For the first time in South Africa, there is the possibility of a statutory mechanism that secures the economic content of the rights that performers are routinely required to transfer to the producer. Through the Copyright Amendment Bill we have a realistic hope of negotiating equitable contracts.
So, what’s your real job?
When the long-running soap-opera ‘Generations’ went off air, the 16 actors at the centre of the storm filed papers with the CCMA, challenging their dismissal. The first question the Commission for Conciliation, Mediation and Arbitration had to answer is whether or not it has jurisdiction at all in the matter: are the actors ‘employees’ as defined in the labour legislation, or are they in fact common law ‘independent contractors’.

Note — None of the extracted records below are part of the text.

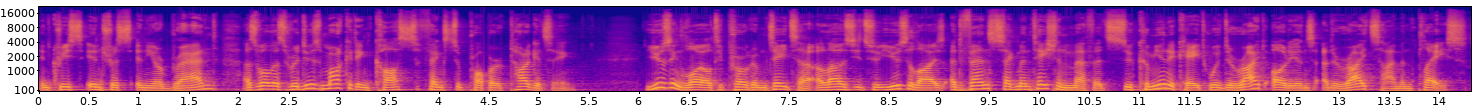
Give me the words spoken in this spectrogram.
increase interest in your brand, as well as reduce marketing costs thanks to proper targeting. Using loyalty program data allows you to utilize advanced segmentation methods to communicate with the right audience at the right time and place.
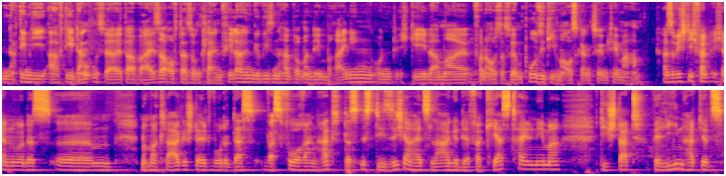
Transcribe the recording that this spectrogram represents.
Nachdem die AfD dankenswerterweise auf da so einen kleinen Fehler hingewiesen hat, wird man den bereinigen und ich gehe da mal von aus, dass wir einen positiven Ausgang zu dem Thema haben. Also wichtig fand ich ja nur, dass ähm, nochmal klargestellt wurde, das, was Vorrang hat, das ist die Sicherheitslage der Verkehrsteilnehmer. Die Stadt Berlin hat jetzt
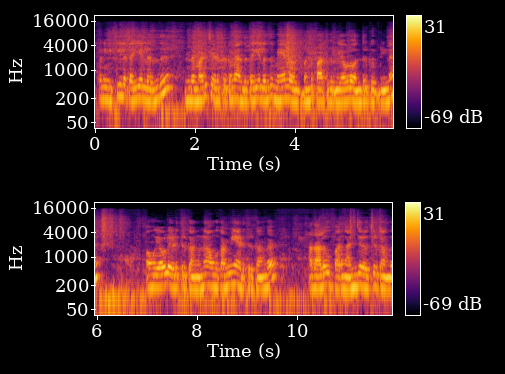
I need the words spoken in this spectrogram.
இப்போ நீங்கள் கீழே தையல்லேருந்து இந்த மடித்து எடுத்துருக்கமே அந்த தையல்லேருந்து மேலே வந்து பார்த்துக்குறோங்க எவ்வளோ வந்திருக்கு அப்படின்னு. அவங்க எவ்வளோ எடுத்திருக்காங்கன்னு அவங்க கம்மியாக எடுத்திருக்காங்க. அது அளவு பாருங்கள் அஞ்சரை வச்சுருக்காங்க.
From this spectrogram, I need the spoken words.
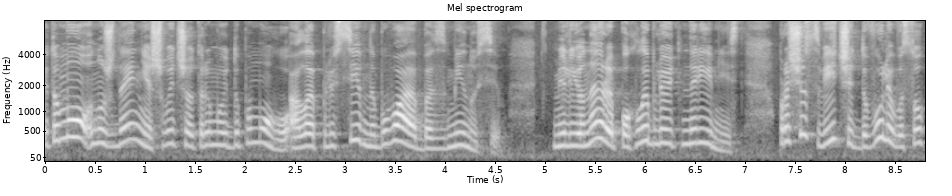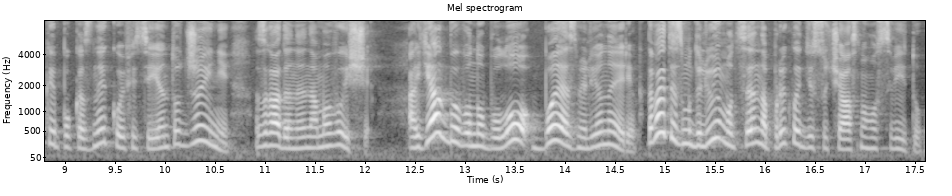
І тому нужденні швидше отримують допомогу, але плюсів не буває без мінусів. Мільйонери поглиблюють нерівність, про що свідчить доволі високий показник коефіцієнту Джині, згаданий нами вище. А як би воно було без мільйонерів? Давайте змоделюємо це на прикладі сучасного світу.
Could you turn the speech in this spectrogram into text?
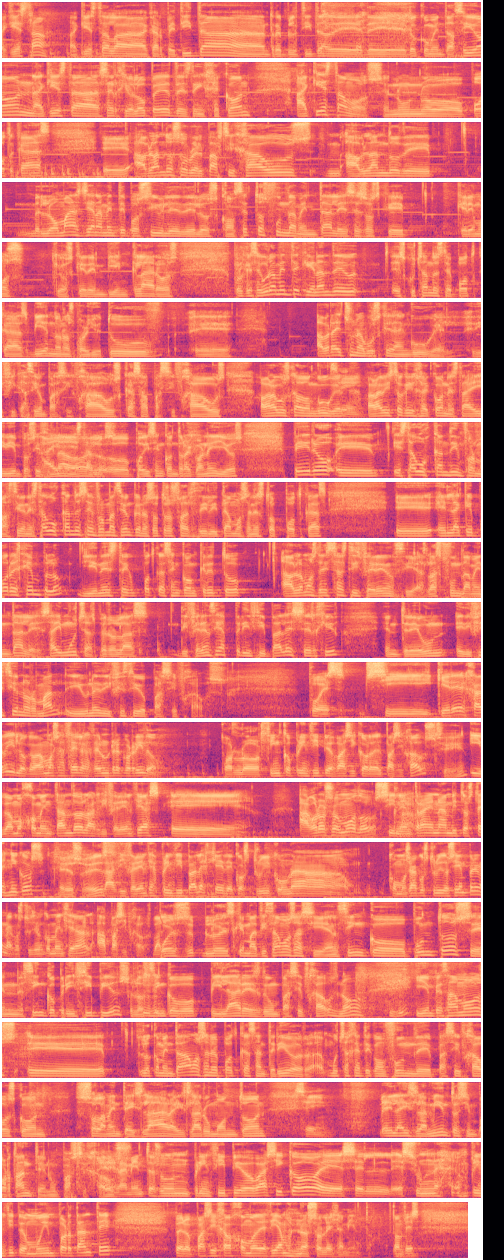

There is a raft of legislation that requires a clear distinction be made as to the legal status of an employee versus that of independent contractor: from the Income Tax Act, the Unemployment Insurance Act and the Compensation for Occupational Injuries and Diseases Act, to the Basic Conditions of Employment Act. It is unfortunate that many contracts being issued within the Entertainment Industry serve to muddy the waters rather than to provide the necessary clarity.
I argue that the prevailing confusion results from a fundamental misunderstanding as to what an actor actually does, which may also account for the frequent question, “So, what’s your real job?”
Is "delivery" the work of an actor?
An actor who impresses is said to have ‘delivered a good performance’, while a negative criticism will often note that one could ‘see the actor at work’. Could it be that many of us simply confuse the delivery of the work for the work itself? An actor shows up in front of the camera or on stage to deliver the results of their work, not to do the work per se. No self-respecting professional actor would arrive on set without having, at the very least, learned their lines beforehand. In the same vein a professional actor would not turn up at rehearsal without having done background research into the play, the character they are to portray and a host of other factors to be considered in the crafting of their performance.
As a professional actor, my work is done out of the glare of the spotlight, in my own time and space, and using my own resources. It is entirely unsupervised, I don’t punch a clock-card and I pay for sessions with a vocal coach, a dialect coach, movement specialists and various other resources that may be required from time to time. I then attend scheduled consultations, or rehearsals, where I offer proposals based on my work thus far and invite a second-opinion. The director and other members of the creative team may have differing interpretations and these are considered as I continue my work. Finally the agreed date arrives, the curtain rises at the appointed time, and I deliver.
This shift in ‘mind-set’ referred to by the much decorated veteran actor John Kani, allows the actor to claim agency in the work they do and to assume the appropriate responsibility for delivering the goods. As the courts apply their minds to the conundrum in respect of the ‘Generations 16’ it would be to the benefit of the Professional Actor and the Entertainment Industry at large, were they to adopt the relevant mind-set.